Instructions for the task - For each line below with the word "audio", write out a copy.

Dataset entries -

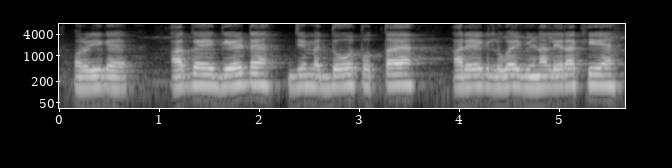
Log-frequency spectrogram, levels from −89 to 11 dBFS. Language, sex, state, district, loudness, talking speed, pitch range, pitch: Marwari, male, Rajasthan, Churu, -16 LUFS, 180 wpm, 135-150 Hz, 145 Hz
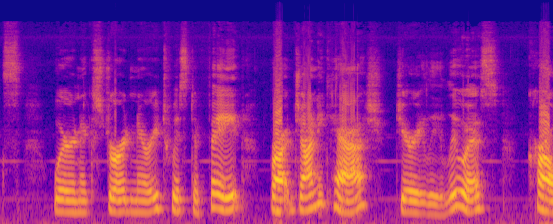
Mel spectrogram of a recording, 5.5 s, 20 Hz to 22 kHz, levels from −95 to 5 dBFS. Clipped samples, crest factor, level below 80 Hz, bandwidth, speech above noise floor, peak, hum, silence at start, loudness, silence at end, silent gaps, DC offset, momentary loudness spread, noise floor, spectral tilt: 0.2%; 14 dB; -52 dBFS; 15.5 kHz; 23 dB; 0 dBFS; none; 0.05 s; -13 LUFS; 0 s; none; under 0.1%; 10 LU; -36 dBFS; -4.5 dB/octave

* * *

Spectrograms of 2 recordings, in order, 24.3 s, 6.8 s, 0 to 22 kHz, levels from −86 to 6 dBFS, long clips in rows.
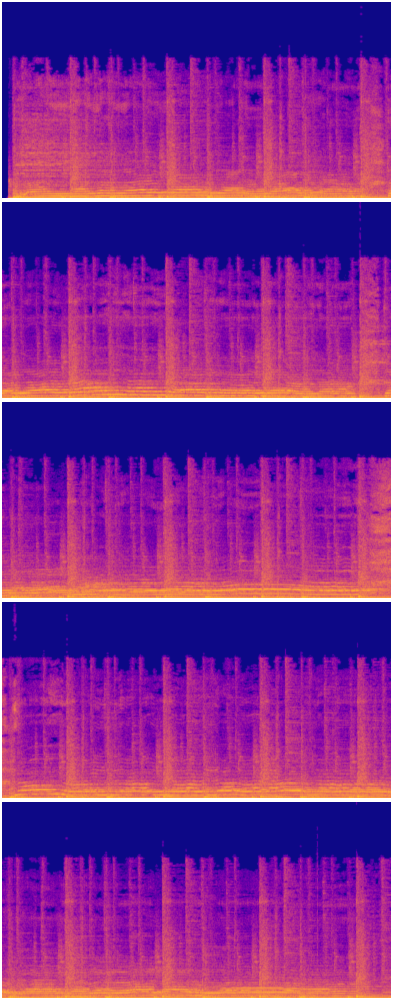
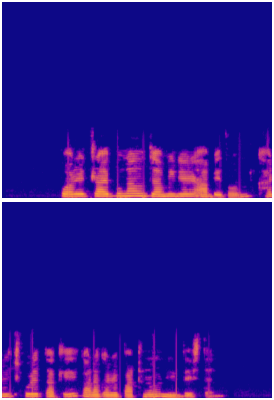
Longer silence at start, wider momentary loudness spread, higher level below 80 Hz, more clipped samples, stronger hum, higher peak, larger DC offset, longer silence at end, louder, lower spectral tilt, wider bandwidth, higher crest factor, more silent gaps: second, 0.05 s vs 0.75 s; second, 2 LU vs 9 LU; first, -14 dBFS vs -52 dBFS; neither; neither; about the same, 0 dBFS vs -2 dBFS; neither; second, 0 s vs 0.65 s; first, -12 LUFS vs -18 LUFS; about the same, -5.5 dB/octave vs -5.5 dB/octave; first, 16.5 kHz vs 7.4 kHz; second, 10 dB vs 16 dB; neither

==

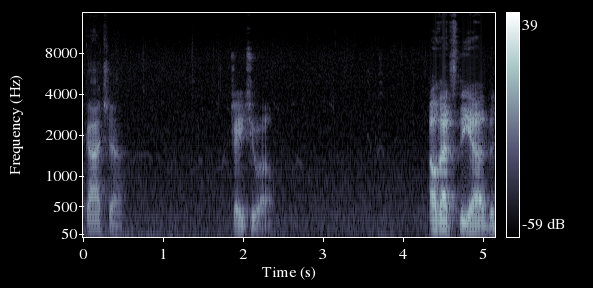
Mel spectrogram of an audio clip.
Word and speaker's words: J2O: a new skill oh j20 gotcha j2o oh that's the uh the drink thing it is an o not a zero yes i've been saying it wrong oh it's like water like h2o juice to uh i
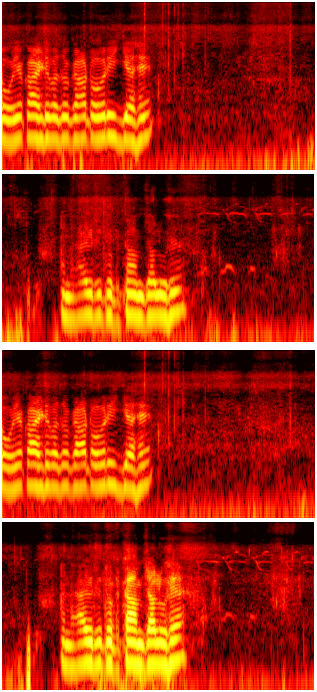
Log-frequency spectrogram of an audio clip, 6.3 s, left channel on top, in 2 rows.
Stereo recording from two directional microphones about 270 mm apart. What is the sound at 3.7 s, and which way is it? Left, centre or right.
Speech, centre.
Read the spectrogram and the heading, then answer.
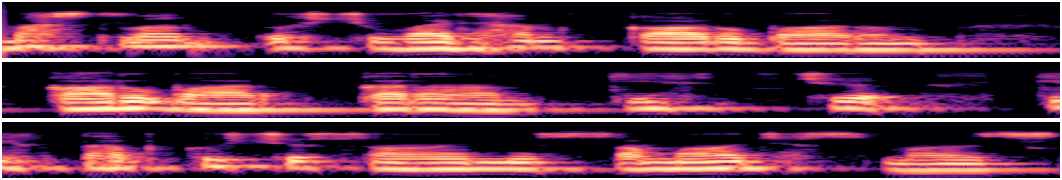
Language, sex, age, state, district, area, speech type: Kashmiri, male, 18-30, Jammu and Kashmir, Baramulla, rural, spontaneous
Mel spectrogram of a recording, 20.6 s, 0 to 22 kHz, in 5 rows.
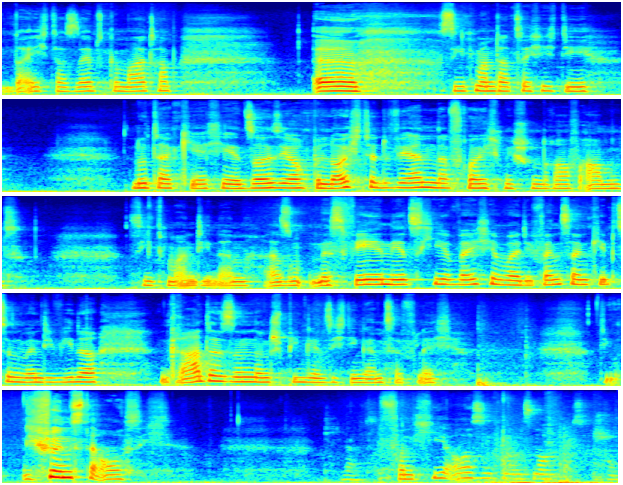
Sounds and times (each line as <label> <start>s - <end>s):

Your solution -
Mel spectrogram of an audio clip.
Log-frequency spectrogram of an audio clip, 6.3 s, left channel on top, in 2 rows.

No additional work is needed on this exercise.